Thanks to everyone who entered our Suggest-a-Model contest. We always enjoy hearing from teachers and love to help with hard-to-teach science concepts. If you haven’t already, please vote for the model you’d most like us to build.
1) Go to our Facebook page (you like us on Facebook already, right?)
2) Look for the poll pinned to the top left of the page’s wall
3) Click on the idea you like most to cast your vote
Our goal is to build a custom computer model to help teach a complex, science, math or engineering concept suggested by real teachers, like YOU! We know all too well the awkwardness of jumping up and down and waving your hands to model the behavior of molecules or dancing around the classroom to model photosynthesis.
We received a lot of great ideas and whittled the list down to three concepts.
One finalist told us that her students “are always making fun of me looking like I am doing a swim stroke in front of the class” when she tries to model convection! She’d love a new set of heat transfer models!
Another finalist is looking for a model of nutrient runoff into coastal waters and how that stimulates harmful algal bloom production. Concerned about the environment? Show your support for this model!
A model of meiosis and genetic recombination (known as crossing over, when exchanges of chromosome portions occurs) also made it to the top three. If you teach biology or know a student who’s taking Bio, this may be the one for you.
Voting ends on November 30th, so please go to our Facebook page and vote now.
After voting is over, we’ll announce the winner and get started on building the model. And once it’s done, it’ll be available for free to everybody. Win-win all around! If you want to know when it’s available, be sure to like us on Facebook, follow us on Twitter and subscribe to our mailing list and RSS feed. We’ll be posting about it through all those channels.

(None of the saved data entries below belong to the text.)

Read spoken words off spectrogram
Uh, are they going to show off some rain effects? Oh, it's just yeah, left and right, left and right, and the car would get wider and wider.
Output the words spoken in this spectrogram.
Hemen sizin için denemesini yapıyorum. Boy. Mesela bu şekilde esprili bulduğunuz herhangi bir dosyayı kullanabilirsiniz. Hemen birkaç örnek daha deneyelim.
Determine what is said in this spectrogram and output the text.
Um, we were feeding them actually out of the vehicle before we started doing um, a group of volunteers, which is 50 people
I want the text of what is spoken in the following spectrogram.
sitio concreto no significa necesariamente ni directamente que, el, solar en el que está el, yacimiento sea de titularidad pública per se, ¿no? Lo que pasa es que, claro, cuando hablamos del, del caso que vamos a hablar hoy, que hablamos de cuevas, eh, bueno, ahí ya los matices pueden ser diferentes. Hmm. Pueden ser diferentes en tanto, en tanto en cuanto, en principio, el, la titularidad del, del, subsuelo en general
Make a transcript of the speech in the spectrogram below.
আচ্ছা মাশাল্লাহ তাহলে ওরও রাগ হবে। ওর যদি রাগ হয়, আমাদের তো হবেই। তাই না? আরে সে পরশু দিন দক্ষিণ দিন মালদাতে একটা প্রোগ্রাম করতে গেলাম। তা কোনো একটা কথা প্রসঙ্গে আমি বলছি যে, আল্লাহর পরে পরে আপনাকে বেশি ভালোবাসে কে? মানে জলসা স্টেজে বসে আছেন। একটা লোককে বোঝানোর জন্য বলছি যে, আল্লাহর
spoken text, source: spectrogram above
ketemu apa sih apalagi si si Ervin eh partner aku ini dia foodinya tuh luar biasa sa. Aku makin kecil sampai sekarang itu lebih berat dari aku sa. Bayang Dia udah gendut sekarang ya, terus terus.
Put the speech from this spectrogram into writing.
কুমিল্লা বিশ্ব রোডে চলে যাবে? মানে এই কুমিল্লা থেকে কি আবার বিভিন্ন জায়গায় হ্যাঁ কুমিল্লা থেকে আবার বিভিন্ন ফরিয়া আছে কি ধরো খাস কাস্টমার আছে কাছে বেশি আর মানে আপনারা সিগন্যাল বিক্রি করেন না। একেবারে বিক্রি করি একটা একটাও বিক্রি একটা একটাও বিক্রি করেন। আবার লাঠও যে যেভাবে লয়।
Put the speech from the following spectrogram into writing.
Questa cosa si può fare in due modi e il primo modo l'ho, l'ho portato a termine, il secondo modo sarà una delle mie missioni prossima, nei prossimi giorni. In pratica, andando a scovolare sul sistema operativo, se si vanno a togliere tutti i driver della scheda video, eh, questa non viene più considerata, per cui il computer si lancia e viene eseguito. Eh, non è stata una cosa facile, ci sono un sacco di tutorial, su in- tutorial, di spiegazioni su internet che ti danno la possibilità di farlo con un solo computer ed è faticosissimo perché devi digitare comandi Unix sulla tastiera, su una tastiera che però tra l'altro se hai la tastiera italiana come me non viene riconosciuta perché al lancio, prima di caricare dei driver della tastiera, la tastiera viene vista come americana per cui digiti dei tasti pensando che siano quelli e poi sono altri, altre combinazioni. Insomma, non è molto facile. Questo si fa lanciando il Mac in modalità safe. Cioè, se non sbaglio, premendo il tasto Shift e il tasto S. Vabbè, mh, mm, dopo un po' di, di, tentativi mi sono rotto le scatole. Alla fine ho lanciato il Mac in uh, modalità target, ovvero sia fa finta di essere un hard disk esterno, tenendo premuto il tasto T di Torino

But don’t wait to use our models. Check out our Activity Finder and Classic MW. These free resources contain lots of great examples of the models we already have available for science, math and engineering teachers at all grades. You’re sure to find an activity (or two or three!) that covers other difficult-to-teach concepts. Enjoy!